## [Task objective]
In your copy, the records appear word for word and the pictures do not appear at all.

## [Data items]
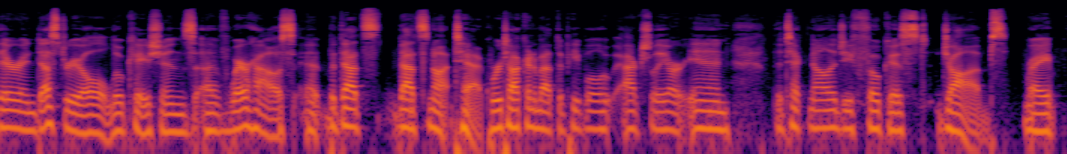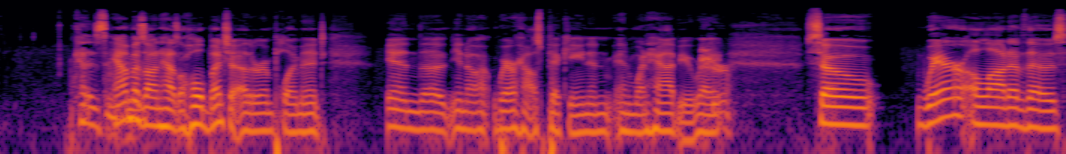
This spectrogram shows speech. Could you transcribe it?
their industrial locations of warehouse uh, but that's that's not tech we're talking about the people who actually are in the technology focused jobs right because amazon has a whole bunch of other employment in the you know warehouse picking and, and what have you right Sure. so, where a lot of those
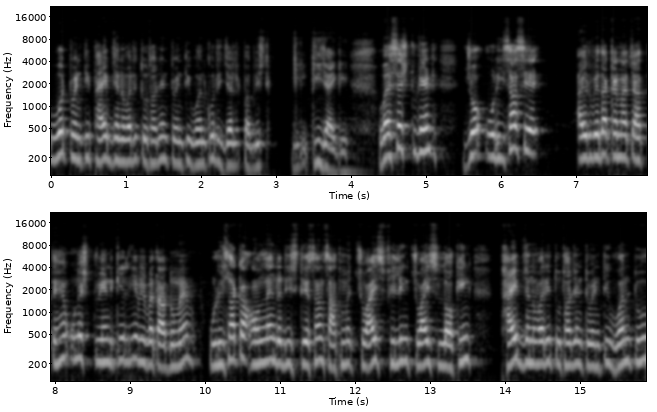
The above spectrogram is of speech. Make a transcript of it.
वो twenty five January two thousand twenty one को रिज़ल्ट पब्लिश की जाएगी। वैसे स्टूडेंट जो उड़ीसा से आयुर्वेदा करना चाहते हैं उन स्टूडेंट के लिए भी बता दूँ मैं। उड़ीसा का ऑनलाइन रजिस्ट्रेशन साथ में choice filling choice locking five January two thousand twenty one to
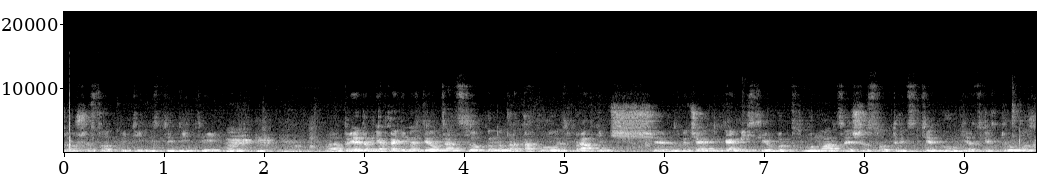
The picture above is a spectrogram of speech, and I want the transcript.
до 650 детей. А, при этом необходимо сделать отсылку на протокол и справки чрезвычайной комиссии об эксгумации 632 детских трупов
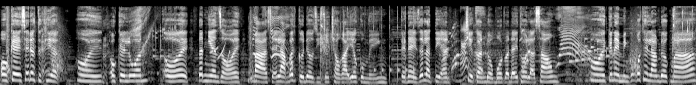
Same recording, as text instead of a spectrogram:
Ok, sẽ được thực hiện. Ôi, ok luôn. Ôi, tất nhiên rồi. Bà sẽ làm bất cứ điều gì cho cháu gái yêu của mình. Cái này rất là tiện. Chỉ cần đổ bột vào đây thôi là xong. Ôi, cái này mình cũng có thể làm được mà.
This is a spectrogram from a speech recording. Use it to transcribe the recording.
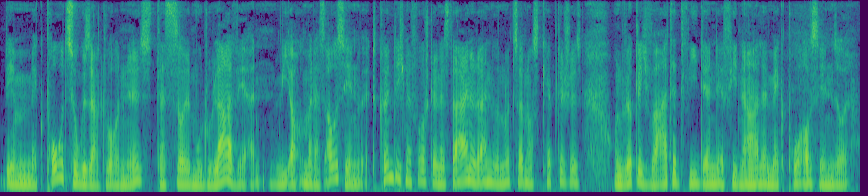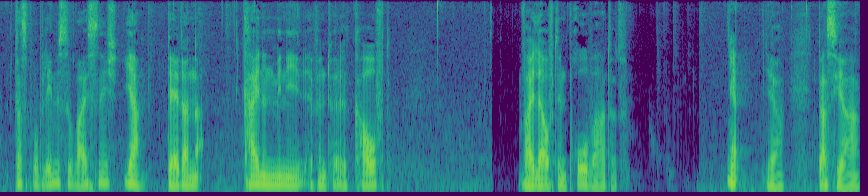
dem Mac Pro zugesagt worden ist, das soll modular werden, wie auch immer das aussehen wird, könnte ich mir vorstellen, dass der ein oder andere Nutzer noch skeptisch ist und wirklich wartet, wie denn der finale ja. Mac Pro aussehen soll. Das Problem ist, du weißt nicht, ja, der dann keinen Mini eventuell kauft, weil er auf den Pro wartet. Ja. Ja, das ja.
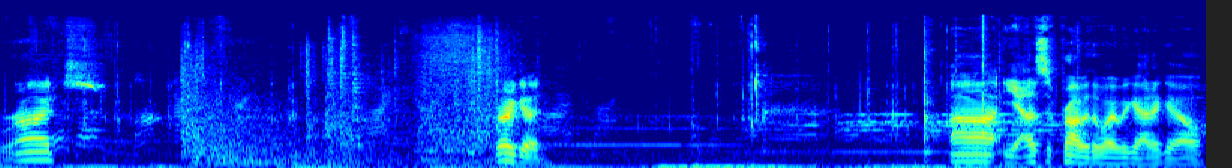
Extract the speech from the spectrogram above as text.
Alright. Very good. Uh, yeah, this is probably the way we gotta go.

## [Solution to this task]
This spectrogram shows speech. Could you transcribe it?
their industrial locations of warehouse uh, but that's that's not tech we're talking about the people who actually are in the technology focused jobs right because amazon has a whole bunch of other employment in the you know warehouse picking and, and what have you right Sure. so, where a lot of those
The above spectrogram is of speech. Make a transcript of it.
वो twenty five January two thousand twenty one को रिज़ल्ट पब्लिश की जाएगी। वैसे स्टूडेंट जो उड़ीसा से आयुर्वेदा करना चाहते हैं उन स्टूडेंट के लिए भी बता दूँ मैं। उड़ीसा का ऑनलाइन रजिस्ट्रेशन साथ में choice filling choice locking five January two thousand twenty one to
The picture above is a spectrogram of speech, and I want the transcript.
до 650 детей. А, при этом необходимо сделать отсылку на протокол и справки чрезвычайной комиссии об эксгумации 632 детских трупов
Same recording, as text instead of a spectrogram:
Ok, sẽ được thực hiện. Ôi, ok luôn. Ôi, tất nhiên rồi. Bà sẽ làm bất cứ điều gì cho cháu gái yêu của mình. Cái này rất là tiện. Chỉ cần đổ bột vào đây thôi là xong. Ôi, cái này mình cũng có thể làm được mà.
This is a spectrogram from a speech recording. Use it to transcribe the recording.
dem Mac Pro zugesagt worden ist, das soll modular werden, wie auch immer das aussehen wird, könnte ich mir vorstellen, dass der ein oder andere Nutzer noch skeptisch ist und wirklich wartet, wie denn der finale ja. Mac Pro aussehen soll. Das Problem ist, du weißt nicht, ja, der dann keinen Mini eventuell kauft, weil er auf den Pro wartet. Ja. Ja, das ja.
Extract the speech from the spectrogram above as text.
Alright. Very good. Uh, yeah, this is probably the way we gotta go.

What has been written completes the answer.